THL 5000 Daily Driver Review

As you might know I’ve been using the THL 5000 as my daily driver for quite some time, and I thought I’d do a review for the device as a daily driver, as it is useful for people who want this device as their main device.

Generally, this device is snappy and great for daily use, at least, for me. It has a 5000 mAh battery, which is also its main feature. The battery also allows for a MT6592 chipset clocked at a higher speed (2.0GHz), and a full-HD screen. The longest amount of time I’ve used the phone continuously after a full charge is two and a half days, which I might say, is pretty impressive.

Apps and usage: I have over 100 apps installed, and the phone still does not show significant lag. 2GB of RAM built into the phone also means that multitasking will work pretty well, and it certainly does. Chrome, WhatsApp, and a couple of games run in the background pretty well, although keeping Chrome open for a very long time can cause the device to lag while performing heavy tasks. The device is also root-able through iRoot, and I have also installed the Xposed framework, which works perfectly with Android 4.4.2.

Connectivity: Calls are clear enough to be heard, and texting using Hangouts works perfectly. 3G connectivity is strong, although it tends to be unstable when in a fast-moving vehicle. Wi-Fi signal is also very strong, in fact, slightly stronger than my Elephone P2000. Wi-Fi speeds are also decent. Bluetooth and NFC are, as usual, okay when used on the device. The NFC chip being positioned near the top of the device may prove to be a little inconvenient, although I got used to that in quite a short time.

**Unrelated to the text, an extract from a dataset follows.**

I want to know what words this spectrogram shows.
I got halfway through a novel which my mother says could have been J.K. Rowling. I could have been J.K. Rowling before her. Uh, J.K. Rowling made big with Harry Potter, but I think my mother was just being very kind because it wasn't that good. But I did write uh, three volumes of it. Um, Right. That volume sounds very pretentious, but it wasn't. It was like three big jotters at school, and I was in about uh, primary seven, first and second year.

THL 5000 battery lifeBattery: As mentioned above, battery life is great when I first got the device. However, recently, the device refused to charge to 100%, and instead, charged to 87%, drained to 84%, then went up to 87% again, repeating until I unplugged the device. The cause of this is unknown, and I”m still trying to calibrate the device (the bigger the battery, the longer the calibration period). It could be a faulty battery, as it states on the battery label too, that the battery was manufactured in 2013, which is really long. I could be wrong though, and that could just be a serial number. Do leave a comment if you know how to fix this!

Gaming: Gaming on this device is extremely smooth, even smoother than the MT6592 chipset clocked at 1.7GHz. The full-HD screen also ensures that the graphics displayed are clearer than ever (except for those that have low resolution graphics). However, lag does happen when a download or app update is happening in the background while I’m gaming. This is, though, fairly normal for most devices.

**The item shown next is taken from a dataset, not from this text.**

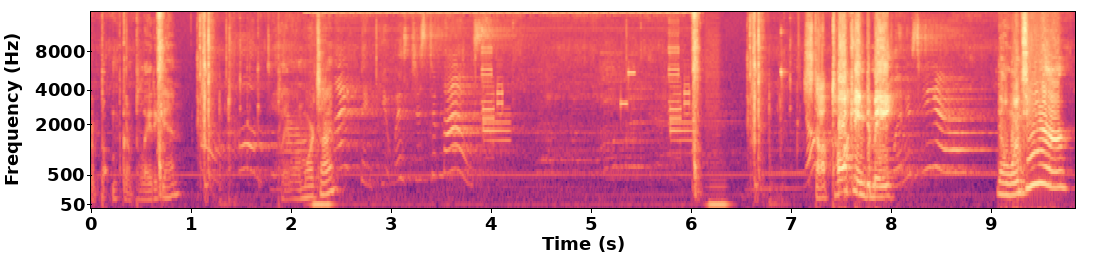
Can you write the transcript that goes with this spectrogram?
Gonna, I'm gonna play it again. Play one more time. It. Stop talking to me. No one's here.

System: The operating system, Android 4.4.2, runs perfectly and supports most apps. It is also really easy to use, with no bloatware or Chinese apps. The Float App in the settings menu is, though, the only thing that is included that you may not really need. It is a toolbox (much like Samsung’s Quick Toolbox) that opens a couple of tools, and cannot be hidden unless turned off. The operating system, despite not being heavily themed, does have icons put onto the respective apps, which is a disadvantage to me, as I am very wary of design language, and since the icons do not match the operating system’s theme, I had to use Unicon (Xposed) to re-theme the icons such that they look better and more fitting.

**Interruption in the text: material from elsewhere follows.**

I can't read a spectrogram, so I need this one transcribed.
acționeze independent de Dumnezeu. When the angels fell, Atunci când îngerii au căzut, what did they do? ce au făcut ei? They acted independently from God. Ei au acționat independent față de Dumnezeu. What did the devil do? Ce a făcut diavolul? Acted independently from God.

THL 5000 charging area and LED notification lightHardware: The phone itself has almost all the sensors required on a typical Android phone, and that includes a gyroscope, which most MediaTek devices lack. That is great, as I can take photospheres using the Google Camera, which works perfectly. The screen, however, has an offset which causes the contents of the screen to move upwards by around 2 to 4 pixels (estimated). The bottom part which is offset is then replaced by the lowest row of pixels stretched out to accommodate the remaining space. I’m not really sure if this is a manufacturing defect, or a device-wide problem, but it still makes the status bar look odd, as everything is pushed to the top and cut off. Screenshots are still normal though, making this a hardware bug. Another problem would be that using the camera for a prolonged period of time will make the top part of the screen really warm; a similar problem is found in the P2000, but in the case of that device, it’s the screen and CPU that makes the device warm. In this case, the camera is, while having the screen constantly turned on does not make the device warm.

Aesthetics: Although looking cheap, the frame around the device and solid buttons make it great to show off. The back cover is unfortunately, very slippery, along with the sides which feels sticky if your hands are sticky for some reason. The size of the device also makes it great for putting into my jeans pockets.

Overall: I’ll be using this phone for quite some time, if I get the battery problem fixed, that is. I may have to replace the battery entirely if it’s a hardware fault. That aside, the device is really great for a daily driver, and if anyone out there is looking for a device with excellent battery life, I’ll suggest getting this. Do use a 1.5A or 2A charger though, as the 1A charger THL provides charges the phone really slowly.

If you want to buy this device, you can get it at, or click here to directly go to the product page. Do leave your comments and let me know what you think of this review! Also, if you are a user of this device, let me know what you think about it too.

See you in the next post!